From the listing below, set down exactly the lines between the one holding "Make a transcript" and the one holding "Please look at", inclusive. No other line is wanted.

■ Records supplied:
....

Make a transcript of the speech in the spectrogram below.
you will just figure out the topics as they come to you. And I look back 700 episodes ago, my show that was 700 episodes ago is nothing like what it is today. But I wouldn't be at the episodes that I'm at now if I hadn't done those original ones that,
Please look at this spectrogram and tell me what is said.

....

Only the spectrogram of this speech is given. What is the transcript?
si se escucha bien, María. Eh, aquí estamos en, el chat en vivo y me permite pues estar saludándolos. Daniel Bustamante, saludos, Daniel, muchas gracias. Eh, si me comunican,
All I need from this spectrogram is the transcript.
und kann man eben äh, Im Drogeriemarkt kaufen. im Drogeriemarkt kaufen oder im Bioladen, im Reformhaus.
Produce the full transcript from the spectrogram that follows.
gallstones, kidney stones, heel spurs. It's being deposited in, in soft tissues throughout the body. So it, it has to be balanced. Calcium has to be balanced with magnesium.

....

■ Answer box:
Make a transcript of the speech in the spectrogram below.
you will just figure out the topics as they come to you. And I look back 700 episodes ago, my show that was 700 episodes ago is nothing like what it is today. But I wouldn't be at the episodes that I'm at now if I hadn't done those original ones that,
Please look at this spectrogram and tell me what is said.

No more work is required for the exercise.